Nature Genetics  (IF38.33),  Pub Date : 2021-06-28, DOI: 10.1038/s41588-021-00885-0
Joseph D. Szustakowski, Suganthi Balasubramanian, Erika Kvikstad, Shareef Khalid, Paola G. Bronson, Ariella Sasson, Emily Wong, Daren Liu, J. Wade Davis, Carolina Haefliger, A. Katrina Loomis, Rajesh Mikkilineni, Hyun Ji Noh, Samir Wadhawan, Xiaodong Bai, Alicia Hawes, Olga Krasheninina, Ricardo Ulloa, Alex E. Lopez, Erin N. Smith, Jeffrey F. Waring, Christopher D. Whelan, Ellen A. Tsai, John D. Overton, William J. Salerno, Howard Jacob, Sandor Szalma, Heiko Runz, Gregory Hinkle, Paul Nioi, Slavé Petrovski, Melissa R. Miller, Aris Baras, Lyndon J. Mitnaul, Jeffrey G. Reid

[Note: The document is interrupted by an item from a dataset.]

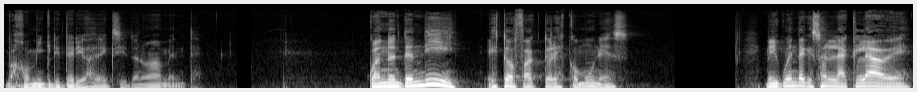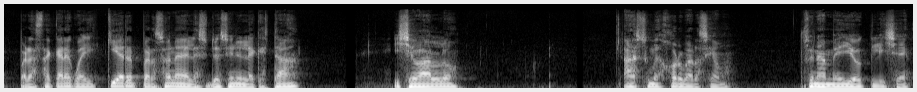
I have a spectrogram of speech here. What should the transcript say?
bajo mis criterios de éxito nuevamente. Cuando entendí estos factores comunes, me di cuenta que son la clave para sacar a cualquier persona de la situación en la que está y llevarlo a su mejor versión. Suena medio cliché.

The UK Biobank Exome Sequencing Consortium (UKB-ESC) is a private–public partnership between the UK Biobank (UKB) and eight biopharmaceutical companies that will complete the sequencing of exomes for all ~500,000 UKB participants. Here, we describe the early results from ~200,000 UKB participants and the features of this project that enabled its success. The biopharmaceutical industry has increasingly used human genetics to improve success in drug discovery. Recognizing the need for large-scale human genetics data, as well as the unique value of the data access and contribution terms of the UKB, the UKB-ESC was formed. As a result, exome data from 200,643 UKB enrollees are now available. These data include ~10 million exonic variants—a rich resource of rare coding variation that is particularly valuable for drug discovery. The UKB-ESC precompetitive collaboration has further strengthened academic and industry ties and has provided teams with an opportunity to interact with and learn from the wider research community.